The election has only accelerated these gains. Romney's platform assails the organization both directly, with a promise to defund it, and indirectly, with a pledge to end the contraceptive coverage mandate and support for overturning Roe v. Wade. Rep. Joe Walsh recently drew attention for claiming that abortion is never needed to save the life of a woman — "every time one of these guys opens their mouth," she says, "more and more people say they're completely out of touch on issues of women's health."
That's translated into more donors, and existing donors giving more money — the Planned Parenthood Action Fund, the organization's advocacy arm, is in the midst of the most successful fundraising drive in its history. And, Laguens says, "we see it in everything we do. It's not just donations: every phone bank is backed, every canvas team is full." Another source within the Planned Parenthood Action Fund says its Twitter account gained 1,000 followers in the week between the vice presidential and second presidential debates.

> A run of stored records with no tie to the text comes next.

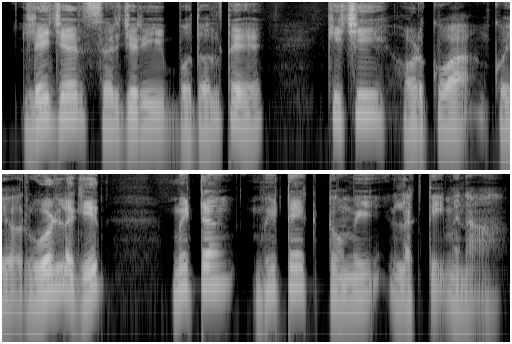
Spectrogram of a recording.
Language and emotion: Santali, neutral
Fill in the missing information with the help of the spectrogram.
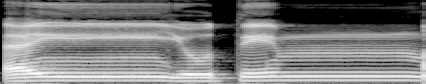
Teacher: यहाँ अन युतिम्म में नून साकिन के बाद या यरमलून का इदगाम कीजिएगा। अन युतिम्म, और युतिम्म में क्या है, मीम मुशद्दद पे गुन्ना कीजिएगा, और गुन्ना करते हुए इसको आगे रा के साथ भी मिला दीजिएगा।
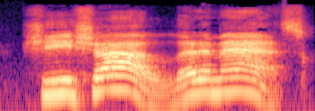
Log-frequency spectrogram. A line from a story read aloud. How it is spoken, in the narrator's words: called Sharabi in an equally loud voice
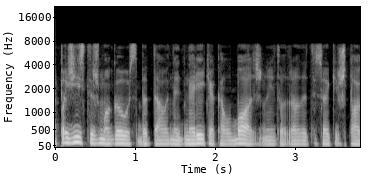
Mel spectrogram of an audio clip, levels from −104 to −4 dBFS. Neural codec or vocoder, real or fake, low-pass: codec, 16 kHz, 8 kbps, FreqCodec, larger model; fake; 7.2 kHz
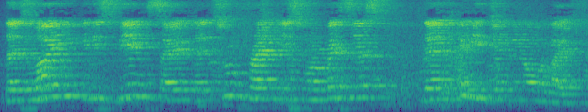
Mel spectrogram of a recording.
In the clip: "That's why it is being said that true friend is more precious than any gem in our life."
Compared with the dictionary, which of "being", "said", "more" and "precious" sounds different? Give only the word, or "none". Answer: precious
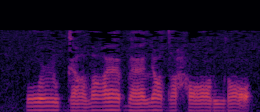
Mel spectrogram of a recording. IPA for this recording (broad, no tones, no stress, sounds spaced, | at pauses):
o ʕ u ɡ æ ðˤ æː b æ l i dˤ i h ɒː ɾ u ɾ ɒ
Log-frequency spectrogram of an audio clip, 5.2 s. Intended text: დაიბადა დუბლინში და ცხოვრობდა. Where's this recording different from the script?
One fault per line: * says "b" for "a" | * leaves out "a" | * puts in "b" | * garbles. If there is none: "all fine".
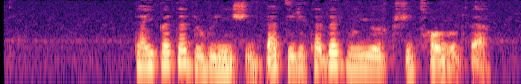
* puts in "ძირითადად ნიუ იორკში"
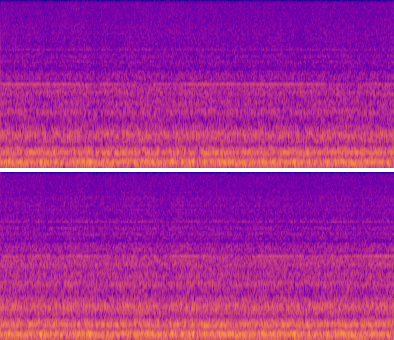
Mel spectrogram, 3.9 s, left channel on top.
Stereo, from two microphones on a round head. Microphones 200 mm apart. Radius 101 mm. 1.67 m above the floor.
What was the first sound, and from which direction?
Only background noise.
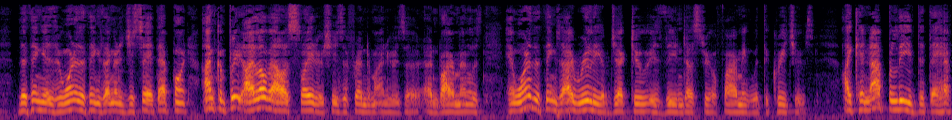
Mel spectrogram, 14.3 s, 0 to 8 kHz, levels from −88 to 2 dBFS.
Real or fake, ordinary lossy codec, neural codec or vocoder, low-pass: real; MP3, 32 kbps; none; 7.2 kHz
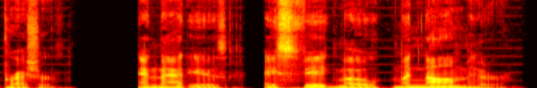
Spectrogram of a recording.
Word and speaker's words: sphygmomanometer: and that is a sphygmomanometer. S-P-H-Y-G-M-O-M-A-N-O-M-E-T-E-R. Sphygmomanometer. And it helps if you parse it into pieces to spell it. The sphig is S-P-H-Y-G, mo, M-O, ma, M-A, nom, N-O-M, and then E-T-E-R.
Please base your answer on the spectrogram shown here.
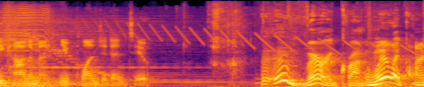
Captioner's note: crunches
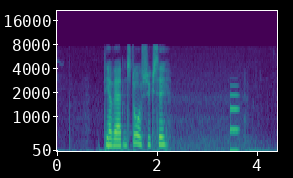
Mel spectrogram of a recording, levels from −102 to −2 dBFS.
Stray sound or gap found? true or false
true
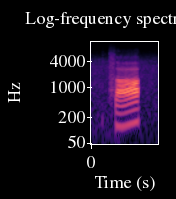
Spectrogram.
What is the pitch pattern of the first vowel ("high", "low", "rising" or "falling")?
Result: rising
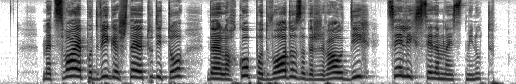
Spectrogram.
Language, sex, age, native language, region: Slovenian, female, 18-29, Slovenian, Savinja region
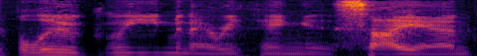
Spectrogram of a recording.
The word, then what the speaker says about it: Cyan: It's Cyan. – Cyan? – Yes. Yeah, like Scion is the type of car.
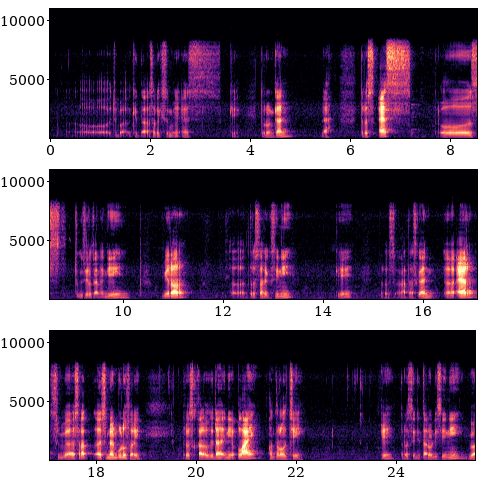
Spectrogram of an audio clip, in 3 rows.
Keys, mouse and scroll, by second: 1.4 ctrl+z, 1.5 ctrl+z, 1.7 ctrl+z, 1.9 ctrl+z, 2.2 s, 3.2 shift+middle click, 3.6 g, 5.2 scroll down 5, 5.2 Tab, 5.3 middle click, 6.2 s, 7.1-8.4 scroll up 7, 7.6 KP_1, 8.1 shift+middle click, 8.4 s, 9.4 click, 11.1-11.6 scroll up 3, 11.4 Tab, 11.6 shift+middle click, 11.8 a, 12.2 g, 14.4 Tab, 14.4 scroll down 4, 14.6 middle click, 15.1 KP_7, 15.7 r, 16.8 middle click, 17.4 g, 18.7 middle click, 18.9 middle click, 19.4 middle click, 20.1 click, 20.5 shift+right click, 21.0 ctrl+j, 21.2-21.8 scroll down 5, 21.4 middle click, 21.8 KP_7, 22.2-22.9 scroll down 4, 22.4 shift+middle click, 22.9 g, 24.1 scroll up 6, 24.4 shift+middle click, 24.6 z.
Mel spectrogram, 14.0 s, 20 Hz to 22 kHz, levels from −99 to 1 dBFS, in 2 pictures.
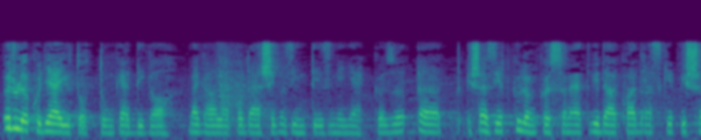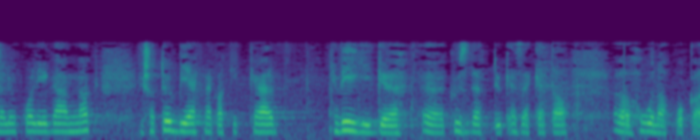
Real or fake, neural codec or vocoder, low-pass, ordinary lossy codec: real; none; 7.2 kHz; none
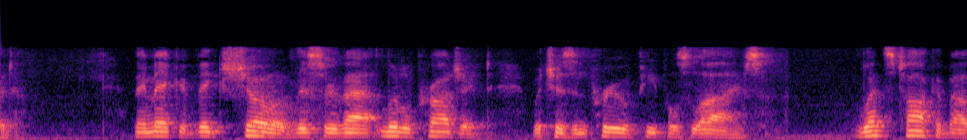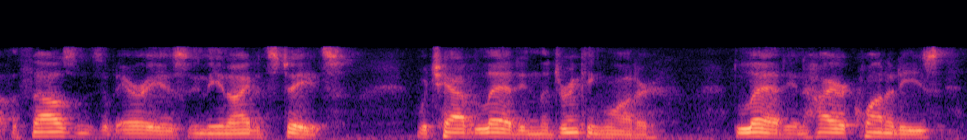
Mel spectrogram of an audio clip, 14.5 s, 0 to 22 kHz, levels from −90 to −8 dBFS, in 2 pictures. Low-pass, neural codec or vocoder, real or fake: 5.4 kHz; codec, 16 kHz, 2 kbps, X-Codec, WavLM features, trained on Multilingual LibriSpeech; fake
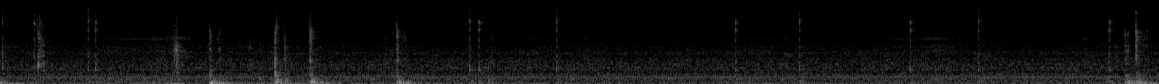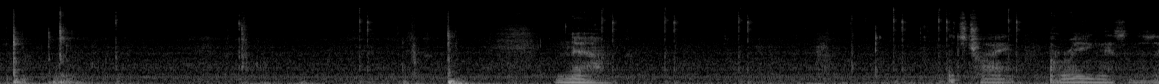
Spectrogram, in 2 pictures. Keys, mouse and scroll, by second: 0.6 click, 1.9 KP_1, 2.5 Tab, 2.9 a, 3.9 s, 5.3 click, 7.8 click, 9.6 click, 11.2 alt+a, 11.8 Tab, 12.0 alt+a, 12.1-12.5 scroll down 5, 12.5 middle click, 14.0-14.7 scroll up 6, 15.0 click, 15.9 KP_1, 17.4 click, 20.3 click, 21.3 click.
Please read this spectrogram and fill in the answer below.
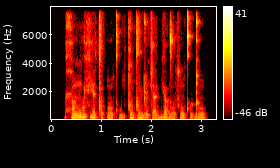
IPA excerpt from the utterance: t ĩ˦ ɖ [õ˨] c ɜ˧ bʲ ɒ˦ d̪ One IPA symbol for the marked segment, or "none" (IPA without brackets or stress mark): õ˨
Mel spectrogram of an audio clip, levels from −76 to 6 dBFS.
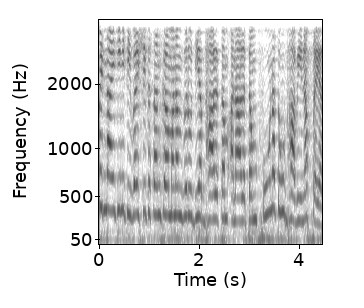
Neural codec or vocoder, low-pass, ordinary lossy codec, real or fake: codec, 16 kHz in and 24 kHz out, 1 kbps, XY-Tokenizer; 3.6 kHz; none; fake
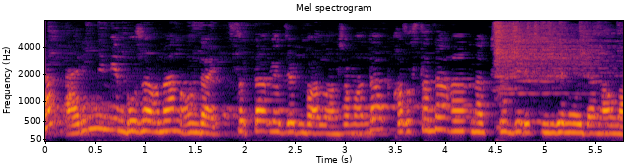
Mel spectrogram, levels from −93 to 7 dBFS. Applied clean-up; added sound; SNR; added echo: classical method WPE with log-MMSE.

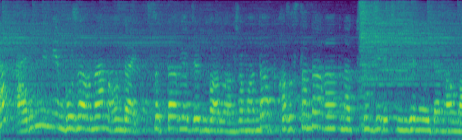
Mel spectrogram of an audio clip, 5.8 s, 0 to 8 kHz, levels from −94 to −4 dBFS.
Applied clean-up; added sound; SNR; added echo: none; Crash cymbal; 18 dB; reverberation time 2.2 s.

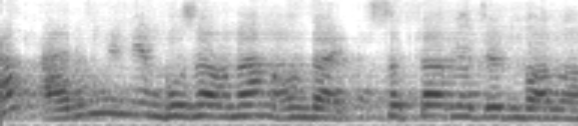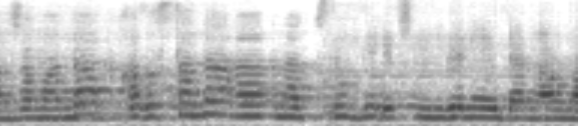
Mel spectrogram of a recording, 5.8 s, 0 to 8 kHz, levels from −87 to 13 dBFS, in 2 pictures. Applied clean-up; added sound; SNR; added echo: neural separator model SepFormer DNS4.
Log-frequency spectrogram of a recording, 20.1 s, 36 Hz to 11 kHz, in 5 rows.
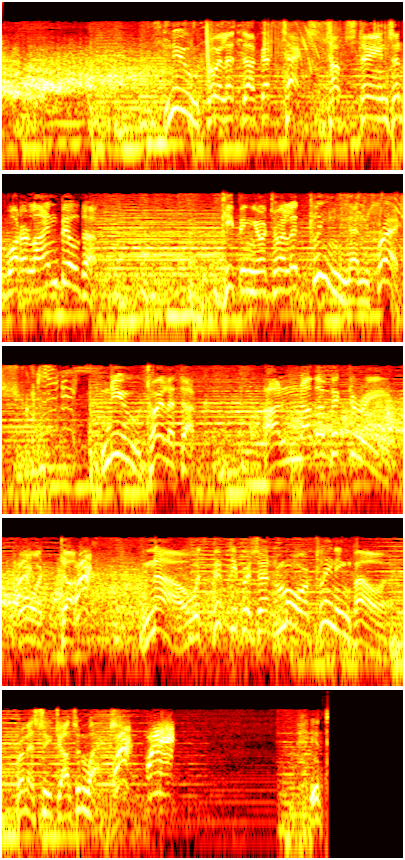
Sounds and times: Music: 0.0s - 19.3s
Speech: 1.6s - 5.0s, 6.2s - 8.1s, 10.6s - 17.2s
Quack: 17.2s - 17.8s.

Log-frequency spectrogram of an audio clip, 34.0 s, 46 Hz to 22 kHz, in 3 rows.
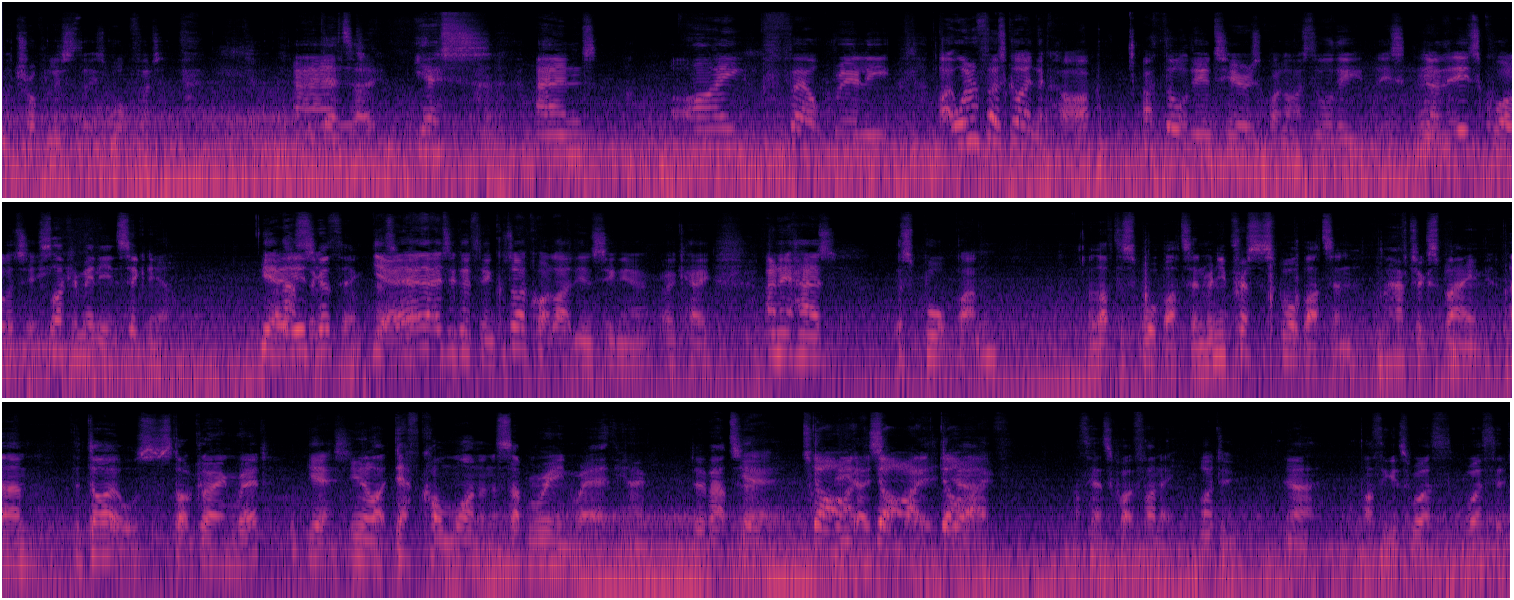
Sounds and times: Car: 0.0s - 33.9s
Speech: 13.3s - 18.8s, 19.4s - 30.1s.

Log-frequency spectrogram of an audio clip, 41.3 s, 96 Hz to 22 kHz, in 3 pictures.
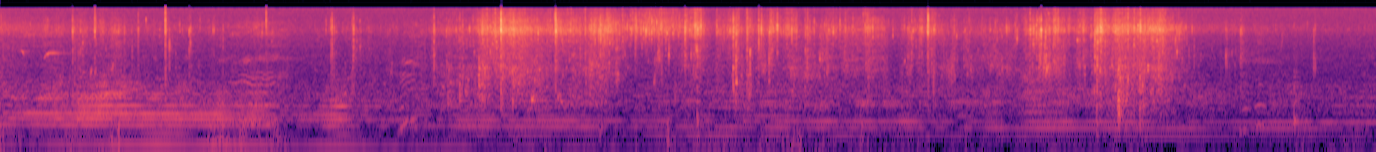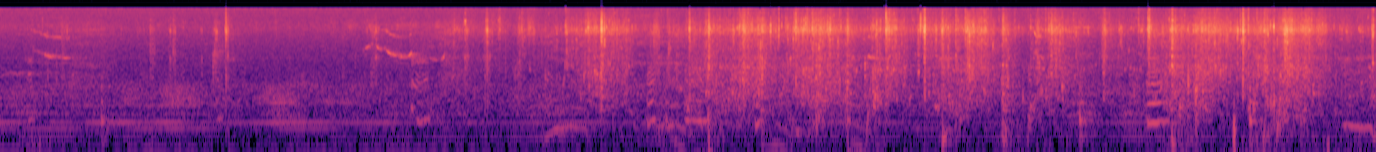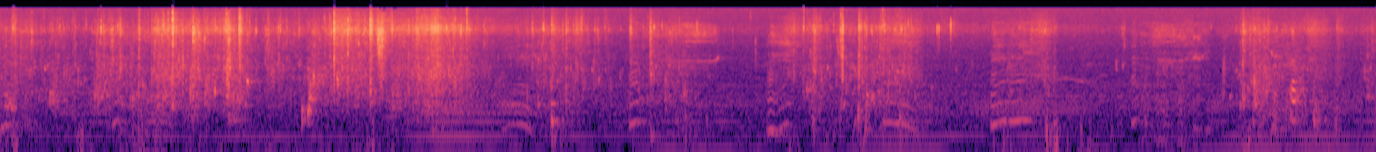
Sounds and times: Gurgling: 19.2s - 36.8s.

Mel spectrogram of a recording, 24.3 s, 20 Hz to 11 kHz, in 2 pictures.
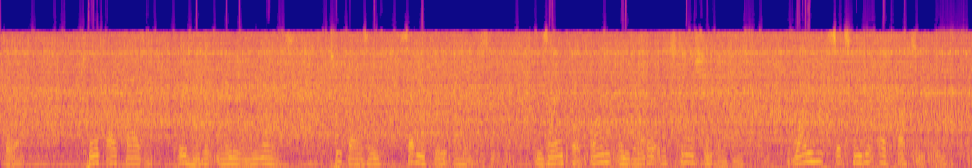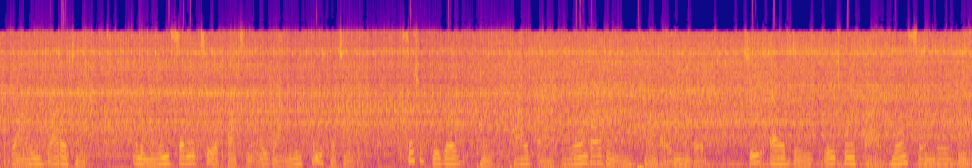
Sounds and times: Speech: 0.0s - 0.4s, 1.0s - 24.3s
Truck: 0.0s - 24.3s.

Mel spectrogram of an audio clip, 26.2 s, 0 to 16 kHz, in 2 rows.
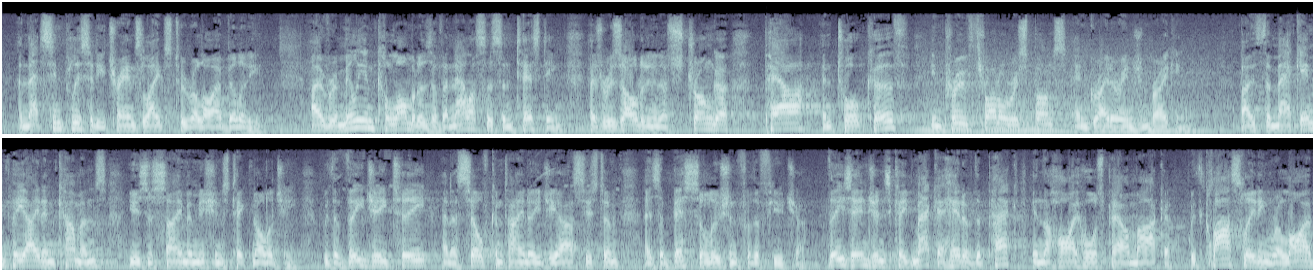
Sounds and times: Speech: 0.2s - 26.2s.

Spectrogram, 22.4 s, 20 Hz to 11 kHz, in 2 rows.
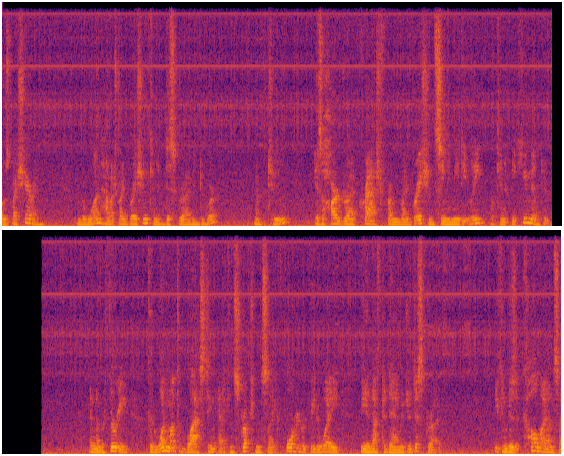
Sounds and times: Speech: 0.0s - 0.9s, 1.5s - 4.4s, 5.0s - 11.0s, 12.9s - 20.1s, 21.0s - 22.3s.

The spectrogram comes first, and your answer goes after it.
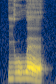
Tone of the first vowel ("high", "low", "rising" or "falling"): high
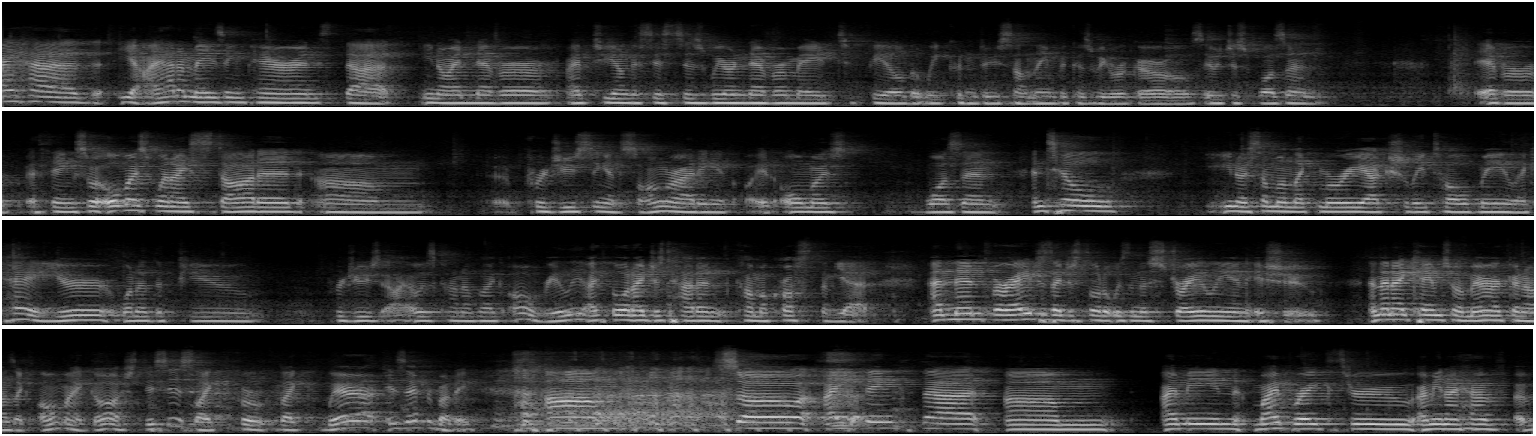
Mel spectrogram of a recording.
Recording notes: Recorded at the Guild of Music Supervisors 4th Annual 'State of Music in Media' Conference held at USC on September 15th, 2018.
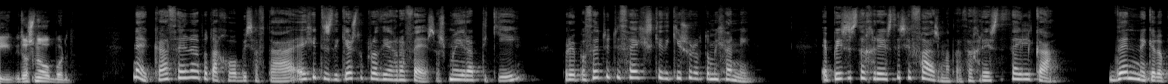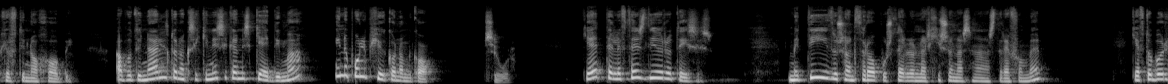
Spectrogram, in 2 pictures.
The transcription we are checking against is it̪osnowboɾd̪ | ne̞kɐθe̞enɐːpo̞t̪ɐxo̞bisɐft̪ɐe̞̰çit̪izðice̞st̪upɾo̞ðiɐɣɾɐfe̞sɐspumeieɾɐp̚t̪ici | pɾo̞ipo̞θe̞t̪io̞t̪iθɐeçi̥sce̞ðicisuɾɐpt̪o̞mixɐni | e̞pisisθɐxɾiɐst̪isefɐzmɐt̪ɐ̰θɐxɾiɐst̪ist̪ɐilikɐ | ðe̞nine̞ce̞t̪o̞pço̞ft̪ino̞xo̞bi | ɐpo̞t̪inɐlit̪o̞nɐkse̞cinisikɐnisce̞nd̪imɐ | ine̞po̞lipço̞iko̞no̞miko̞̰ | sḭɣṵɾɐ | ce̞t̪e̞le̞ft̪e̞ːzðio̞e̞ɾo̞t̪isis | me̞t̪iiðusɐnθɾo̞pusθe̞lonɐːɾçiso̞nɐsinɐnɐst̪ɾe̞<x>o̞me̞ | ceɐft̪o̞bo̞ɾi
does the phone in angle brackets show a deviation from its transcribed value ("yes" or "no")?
yes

That doesn't mean Planned Parenthood isn't worried about a Romney presidency. Surge in donations notwithstanding, Laguens says a successful defunding would mean Planned Parenthood couldn't possibly provide the various services it currently does. "Who gets elected here and what they believe in is going to make a difference to how many people are able to access health services," she explained.
But Laguens adds that actually defunding Planned Parenthood may not be as easy as Romney thinks. "The last time somebody tried to defund us," she says, referring to Republican efforts to block Planned Parenthood funding in 2011, "there was a really loud roar of people who said, 'no way.'"